Apple makes bold claims about its environmental track record, but the company is renowned for making products that are fragile and hard to repair. Now that Jony Ive has stepped down as chief design officer, can the Cupertino giant start to make products that are not only beautiful but also reliable and repairable?
iFixit's Kyle Wiens took to the company's blog to criticize the way Apple builds its products.
"It's a shame that Ive is leaving Apple without reconciling this," wrote Wiens. "His iPod started the practice of gluing in batteries, a technique that initially brought scorn but has since become the industry norm. AirPods channel much of [Dieter] Rams' design aesthetic, except they have a built-in death clock and stop working after a couple years. The last seven years of Apple laptop designs have pushed the envelope of thinness, sacrificing upgradeability, serviceability, external ports, and usable keyboards along the way."
But it's not all smacks across Apple's nose. Wiens goes on to applaud Apple for the work it did on making the iPhone more repairable.

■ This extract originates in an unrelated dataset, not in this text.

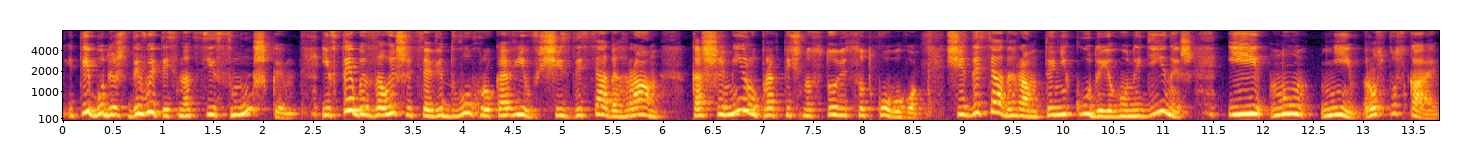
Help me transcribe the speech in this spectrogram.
І ти будеш дивитись на ці смужки, і в тебе залишиться від двох рукавів 60 грам кашеміру, практично 100%. 60 грам ти нікуди його не дінеш. І ну ні, розпускай.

"The fundamental repairability challenge with smartphones is making the display and the battery, the parts most likely to break and wear out, easily removable. It took Apple many generations, but they nailed it with the iPhone 6 and haven't looked back since. No Android phone design has managed to replicate the iPhone's ease of service for these critical components."
Apple sells a lot of iPhones, so making them easier to repair and recycle is beneficial to all, including the planet we all live on. And Apple makes so many iPhones that it needs robots that can dismantle them to keep up with the recycling demands. That said, Apple sells tens of millions of iPhones a quarter, so a machine that can dismantle 1.2 million handsets a year is just a drop in the ocean.

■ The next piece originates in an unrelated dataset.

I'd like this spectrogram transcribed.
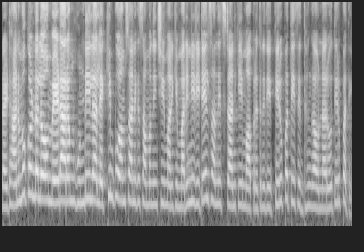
రైట్ హనుమకొండలో మేడారం హుండీల లెక్కింపు అంశానికి సంబంధించి మనకి మరిన్ని డీటెయిల్స్ అందించడానికి మా ప్రతినిధి తిరుపతి సిద్ధంగా ఉన్నారు. తిరుపతి.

But when it comes to lower-volume products like Macs, MacBooks, and accessories like the AirPods, Apple seems to have chosen to not put in the effort required. It's got to the point where Apple can't even make a reliable keyboard for its laptops because it's pursuing design goals over even functionality.
It's hard to know who to blame here. Was Ive pushing design over everything else, or was there pressure from higher up in the company to make things thin and light and beautiful?
But now Apple has a chance to change direction and put the focus on reliability and repairability, and in making products that last.
Making battery and screens easily replaceable should be a high priority, and products like the AirPods should be redesigned in such a way as to make this possible. After all, should a set of earbuds that cost $150 be a disposable item? I don't think so.
I'd also like Apple to play a more active role in encouraging owners of Apple products to repair and reuse. I know that this isn't something that helps boost the bottom line, but Apple's bottom line is already incredibly healthy, and trading a little growth for a better, cleaner planet for everyone wouldn't be a bad thing.
Do you think that Apple can forge a new path now that Jony Ive has left the company, or is making beautiful products that are reliable and repairable too big a task even for Apple?